We arrived at our camp site after 8pm and it was already dark. The boys looked after setting the fire and the girls cooked dinner and laid out the swags (our beds). It actually stayed dry all evening so we got to enjoy our dinner around the fire and even had a few drinks :)

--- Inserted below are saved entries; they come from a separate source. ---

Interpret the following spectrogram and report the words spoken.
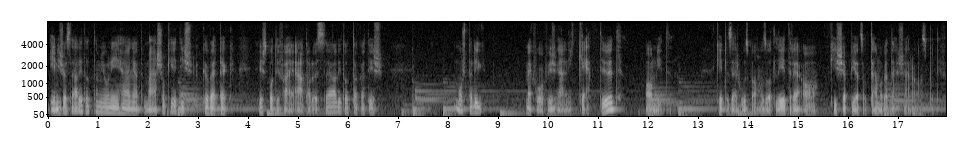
én is összeállítottam jó néhányat, másokét is követek, és Spotify által összeállítottakat is. Most pedig meg fogok vizsgálni kettőt, amit 2020-ban hozott létre a kisebb piacok támogatására a Spotify.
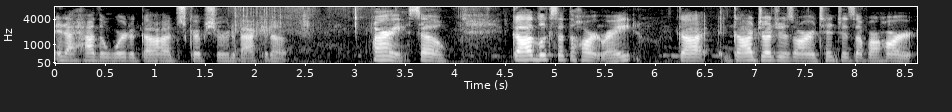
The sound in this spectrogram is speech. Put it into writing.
And I have the Word of God, Scripture, to back it up. All right, so God looks at the heart, right? God, God judges our intentions of our heart.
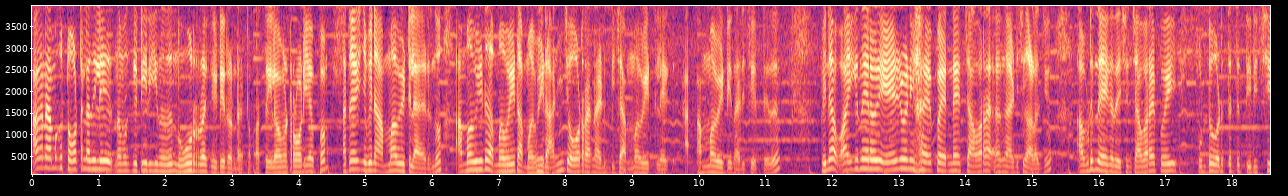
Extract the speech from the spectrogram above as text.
അങ്ങനെ നമുക്ക് ടോട്ടൽ അതിൽ നമുക്ക് കിട്ടിയിരിക്കുന്നത് നൂറ് രൂപ കിട്ടിയിട്ടുണ്ട് കേട്ടോ. പത്ത് കിലോമീറ്റർ ഓടിയപ്പം. അത് കഴിഞ്ഞ് പിന്നെ അമ്മ വീട്ടിലായിരുന്നു. അമ്മ വീട് അമ്മ വീട് അമ്മ വീട്. അഞ്ച് ഓർഡറാണ് അടുപ്പിച്ച് അമ്മ വീട്ടിലേക്ക് അമ്മ വീട്ടിൽ നിന്ന് അടിച്ച് കിട്ടിയത്. പിന്നെ വൈകുന്നേരം ഒരു ഏഴ് മണിയായപ്പോൾ എന്നെ ചവറ അങ്ങ് അടിച്ച് കളഞ്ഞു. അവിടുന്ന് ഏകദേശം ചവറയിൽ പോയി ഫുഡ് കൊടുത്തിട്ട് തിരിച്ച്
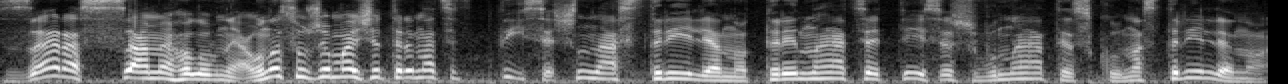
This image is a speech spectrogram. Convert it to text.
Зараз саме головне, у нас вже майже 13 тисяч настріляно, 13 тисяч в натиску настріляно.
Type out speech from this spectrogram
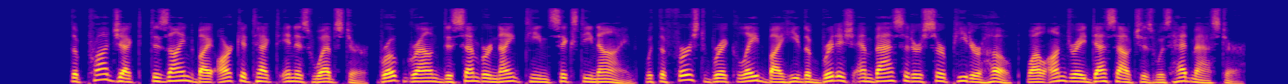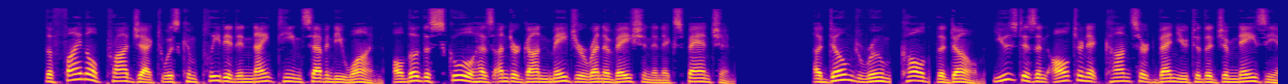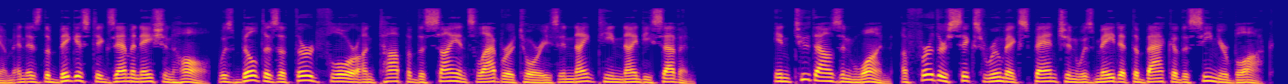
The project, designed by architect Innes Webster, broke ground December 1969, with the first brick laid by he the British ambassador Sir Peter Hope, while André Desouches was headmaster. The final project was completed in 1971, although the school has undergone major renovation and expansion. A domed room, called the Dome, used as an alternate concert venue to the gymnasium and as the biggest examination hall, was built as a third floor on top of the science laboratories in 1997. In 2001, a further six-room expansion was made at the back of the senior block.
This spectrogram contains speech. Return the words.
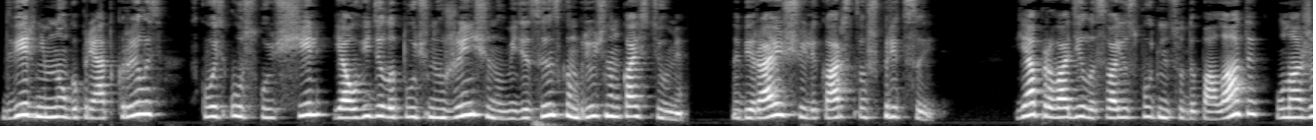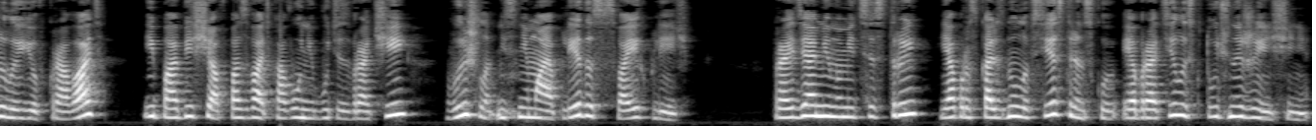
Дверь немного приоткрылась, Сквозь узкую щель я увидела тучную женщину в медицинском брючном костюме, набирающую лекарства в шприцы. Я проводила свою спутницу до палаты, уложила ее в кровать и, пообещав позвать кого-нибудь из врачей, вышла, не снимая пледа со своих плеч. Пройдя мимо медсестры, я проскользнула в сестринскую и обратилась к тучной женщине.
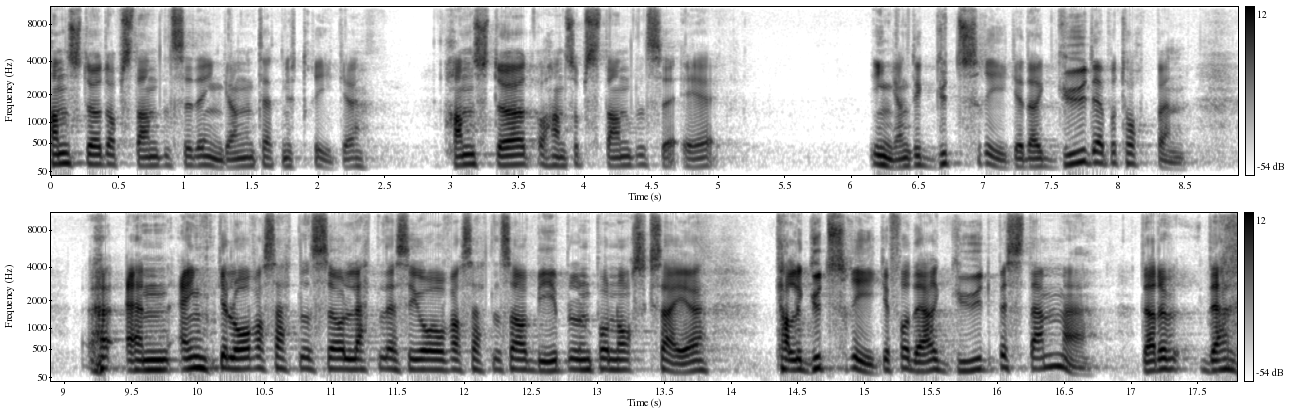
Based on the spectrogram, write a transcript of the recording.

We woke next morning at 7am to pissing rain, so we quickly packed up camp and drove 30min to the next camp ground which had shelter and had breakfast and a shower. We started our day at 9am and headed to Kata Tjuta (also called the Olgas) this means "many heads" in the native language. The rock here has been eroded into domes by rain, they resemble bee hives ! Later that afternoon we did a 2 hour base walk of Uluru with our guide. He pointed out wall paintings which are thousands of years old and also some of the sacred places that the Aboriginal people used for initiation ceremonies. Our guide also explained that the Aboriginal people prefer if we don't climb Uluru, to them its a sacred place. The climb is still open however as its a cash cow for the Australian Govt. There are discussions re closing the climb in 10 years but this has nothing to do with the site being sacred, its to do with the problem of pollution. Those who climb the rock tend to relieve themselves at the top and when it rains this all gets washed down the side of the rock and polutes the watering holes at the base of Uluru. Hopefully the climb will be closed soon. We left the base of Uluru to go watch the sunset, but unfortunately it was too cloudy and we couldn't see anything :( So we all headed back to camp to make dinner, the weather took another turn for the worst and it rained all night. I really couldn't face sleeping in the rain again, so most of us wimped out and slept in the laundry room which was part of a nearby hotel resort !
Next morning we were woken at 5am by our guide to go watch the sun rise over Uluru, unfortunately it was still cloudy so couldn't see a thing. It was so disappointing. After breakfast we drove back to the Uluru base walk and the group walked the 9.4km around the sacred rock. The waterhole was my favourite part and I even got to see a small waterfall running off Uluru :)
That night we met our group in the Rock Bar back in Alice for dinner and drinks and danced the night away in Bojangles. Next morning we were supposed to do a day trip to see the West Mc Donnell ranges, but with all the rain the roads were flooded and were impassable. So all in all, Alice was a bit of a wash-out. It was still amazing to see Uluru and while the guide kept ensuring us that we were part of a small % that saw rain in the desert and the river Todd and Finke flooded, I would have preferred to see the stars and the sunset over the rock.
Caro will write to you all next, filling you in on our exploits in Sydney and the east coast.
Lots of love
Mel & Caro xx